Parisian cabbies have unleashed hell on Uber cars over the last week, smashing windows and slashing tires. They see Uber as unfair competition...
One of the reasons we love the sharing economy is its ability to turn an entrenched industry on its head for the greater good. Generally the entry of a sharing economy concept into an industry means more efficient, cheaper access to a service and often new economic opportunity for enterprising individuals. It also often results in less consumption of energy or material as people "rent" goods like tools or even cars rather than owning them.
However, turning an industry on its head is not always a graceful maneuver.
Lets take taxis. Taxis are a notoriously entrenched industry in most cities. Heavily connected and governed by deeply bureaucratic rules and complicated commissions, their numbers, fares and availability are highly regulated. As a result, in many cities, getting a cab can be both expensive and difficult - and in the case of San Francisco, futile. New companies like Uber, Lyft and Sidecar have created a secondary market for rides, powered by fast, reliable mobile technology and generally driven by independent people who simply happen to own a car and are looking to make a few bucks on the side. The result has been a huge increase in available rides at competitive prices - and a lot of upset bureaucrats and cabbies.
So are taxi drivers justified in being angry?
On the one hand, losing one's monopoly is bound to be painful - especially in the case of a city like New York, where taxis are governed by a "medallion" system that sells the right to operate a cab for close to a million dollars each. That money and more is paid to local governments who grant cabbies the privilege to offer rides to people. As a result, the pinch that new sharing economy startups put on cabs is also felt by local governments right in the wallet, adding a second level of complexity to the issue.
However, it's hard to have much sympathy for the mafia-style tactics that some cab drivers and companies have employed to slow down change. Smashing Uber cars in Paris is only the latest example. Cab lobbies have used their influence in local government to force cease and desist letters upon startup companies and created bizarre rules like a mandated 15 minute waiting period for ride share companies in Paris before picking up a ride (they want to add even more time). Cab lobbies are the reason the Las Vegas monorail stops short of the airport, creating an immeasurable waste of fuel and time as people wait up to 45 minutes for cabs at the terminal. They allegedly did the same thing to the Green Line at LAX.
Hence the open door to competition

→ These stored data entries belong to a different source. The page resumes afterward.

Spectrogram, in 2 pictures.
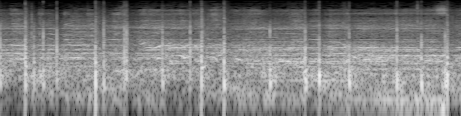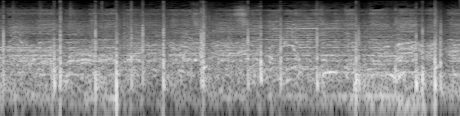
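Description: Fireworks display: aerial shells bursting in rapid succession, a dense run of bangs and crackles with no break. Music plays underneath.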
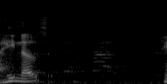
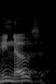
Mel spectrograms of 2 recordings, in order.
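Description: First: Slow, soft, drawn-out he knows it; hushed repeat. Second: Said in the usual way. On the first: Real, not acted. Pastor reminding church God knows, slow hushed emphasis. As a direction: drop to a near hush, lingering. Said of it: "repeats softly vs loud". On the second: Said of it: "repeat at normal level".

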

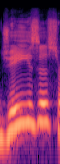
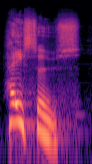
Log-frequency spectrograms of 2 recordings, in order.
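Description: First: Jesus said as GEE-zus, English J; English pronunciation. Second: Jesus said hay-SOOS, J as H; Jesus with an H sound, stress the end; Spanish pronunciation. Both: Retold or imitated. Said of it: "The J's have an H sound".

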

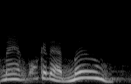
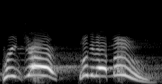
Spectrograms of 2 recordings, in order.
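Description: First: Higher, softened marveling thought; quiet wonder. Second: High, loud excited holler; excited shout. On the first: His own awed thought retold. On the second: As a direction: call out in amazement at full voice. Retold excited calling out. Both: Retold or imitated.

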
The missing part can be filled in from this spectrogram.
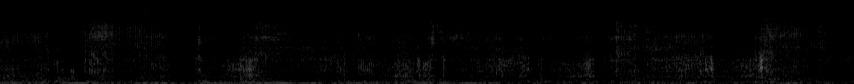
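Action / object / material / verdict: scrape / fabric clutch bag / fabric / none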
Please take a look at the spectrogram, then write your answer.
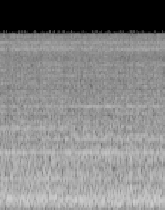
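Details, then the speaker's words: Walk-in pizza dough cooler refrigeration unit after condenser fan repair, gauge hoses being bled back into system: loud, even roar with steady fan drone, compressor gives a small clank as pressure jumps; running normally. "And you can see my pressure's jumped. You can hear the compressor make a little clank there."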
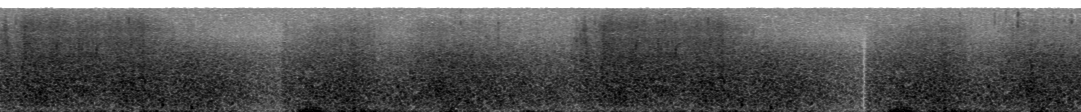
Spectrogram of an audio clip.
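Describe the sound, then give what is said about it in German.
Steady roar of ocean surf breaking on a shore, with waves swelling and crashing in slow cycles about every six seconds, fairly loud, with no voices. “Der Rhythmus der Wellen unterstützt dich dabei, dein komplettes Energiesystem zu reinigen und zu klären.”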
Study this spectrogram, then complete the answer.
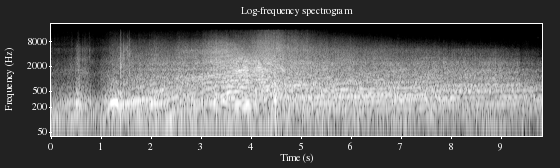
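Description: Two Ford 351 XA Coupe drag cars with manual gearboxes race side by side at a dragstrip, a loud sustained engine roar that builds over the first few seconds, peaks, then slowly fades as they pull away.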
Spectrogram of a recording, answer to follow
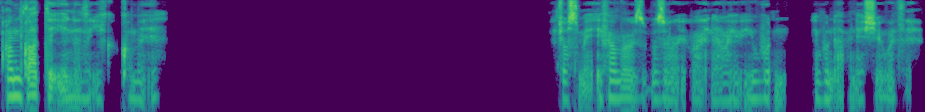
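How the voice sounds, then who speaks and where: A man playing a shy, protective werewolf in a romantic ASMR roleplay, speaking haltingly and reassuringly in a gravelly, husky voice. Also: on the high side, level tone, no echo, clean studio sound, exaggerated voice. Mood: gentle concern. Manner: halting, awkward, softly reassuring. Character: shy, protective, tender young male werewolf in love. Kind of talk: romantic ASMR audio roleplay, intimate and conversational.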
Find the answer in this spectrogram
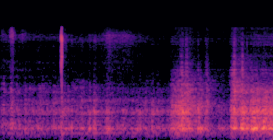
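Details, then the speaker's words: Concentric needle EMG of a muscle with complete, acute denervation from a complete lesion of the common peroneal nerve, with no voluntary activity: a quiet crackling hiss swelling into dense static-like bursts of fibrillations and positive sharp waves. "voy a tener toda esta tormenta eléctrica que me habla"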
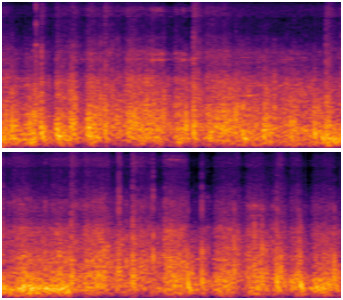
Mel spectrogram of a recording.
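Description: Aerial fireworks and firecrackers going off, a dense run of sharp cracks and bangs without a break.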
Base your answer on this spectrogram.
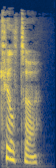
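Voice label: "kilter", British English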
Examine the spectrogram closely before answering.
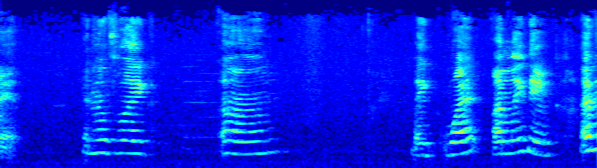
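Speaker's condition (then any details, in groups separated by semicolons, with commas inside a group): Cerebral palsy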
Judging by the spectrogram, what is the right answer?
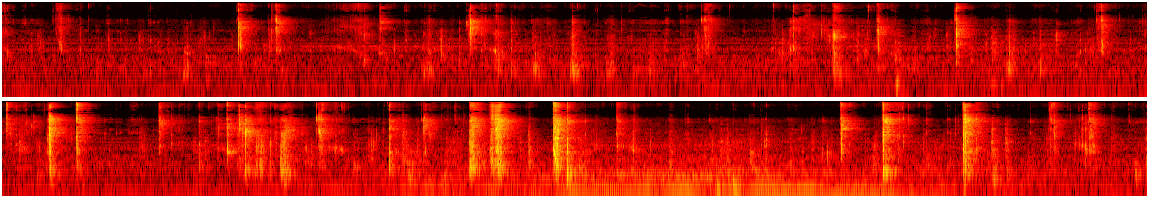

These aggressive tactics, combined with high prices and poor service are what have left the industry vulnerable to competition from disruptive technology, and from the looks of the market, traditional cabs are dinosaurs. There's simply no objective line of reasoning that suggests traditional taxi systems have any advantages over new startups. So what's a taxi owner, who holds a million dollar medallion to do? That's a question that will need to be solved by taxi companies and the local governments they're in bed with. My idea would be to ramp up their professionalism and offer the standardization of service that some people crave (not everyone is comfortable with random people picking them up).
The hotel industry has compensated for Airbnb by offering things no homeowner can provide - luxury, room service, awards points etc... Car rental companies have compensated for car-sharing services by buying them and embracing hourly rentals. I'm certain that somewhere down the line there's an opportunity for traditional taxis to join the party, but kicking and screaming certainly isn't going to help them get there.
Anyone got ideas?